* **Saved entries**
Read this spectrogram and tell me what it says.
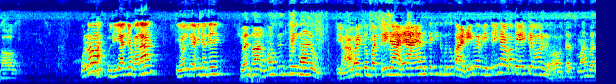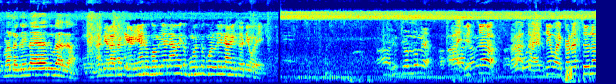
હા. બોલો. લઈ આવજો ખરા ઈવન લેવી જતી. શિવાય ઘરમાં શું જ નહીં ગાયો. ના ભાઈ તો ભત્રીજા હારે આયા છે તે કીધું બધું કાઢીને વેતરી નાખો બે દેવાનું ચશ્માન બસમાં લગાઈને આયા છે બારા. એના પેલા તો કેણિયા નું ગમ લઈને આવે તો ફોન તો ફોન લઈને આવી જતે હોય. સાહેબ ને. વાયકડ જ છે ને.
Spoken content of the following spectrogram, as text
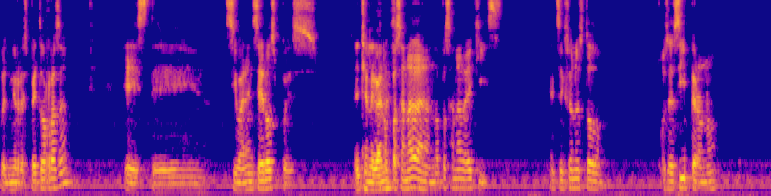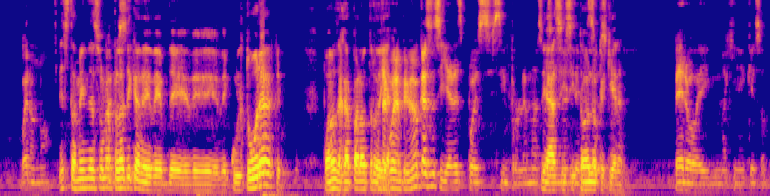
pues mi respeto, raza. Este, si van en ceros, pues Échale ganas. no pasa nada, no pasa nada X. El sexo no es todo. O sea, sí, pero no. Bueno, no. Esto también es una Bueno, plática sí. de, de, de, de- cultura que podemos dejar para otro día. Recuerden, primero cásense y ya después, sin problemas. Ya, sí, sí, todo lo que quieran. Pero eh, me imaginé que eso.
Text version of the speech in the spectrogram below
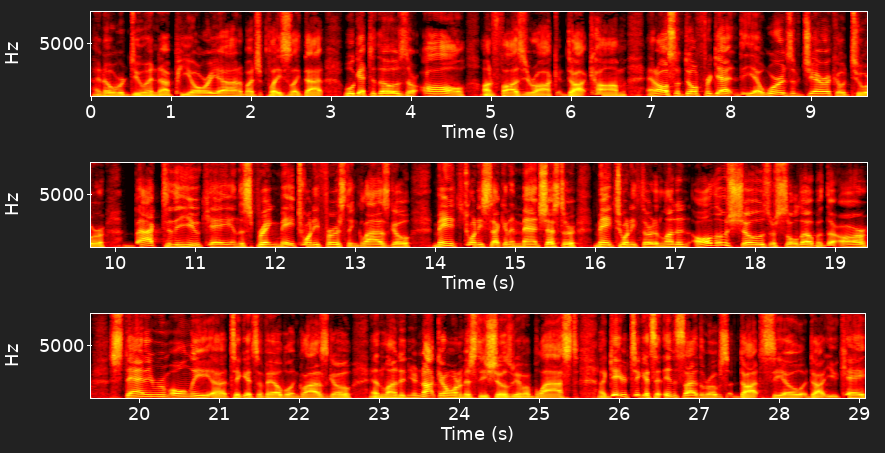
I know we're doing uh, Peoria and a bunch of places like that. We'll get to those. They're all on FozzyRock.com. And also, don't forget the uh, Words of Jericho tour back to the UK in the spring, May 21st in Glasgow, May 22nd in Manchester, May 23rd in London. All those shows are sold out, but there are standing room only uh, tickets available in Glasgow and London. You're not going to want to miss these shows. We have a blast. Uh, get your tickets at insidetheropes.co.uk.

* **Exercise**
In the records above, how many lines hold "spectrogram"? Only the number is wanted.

* **Worked solution**
3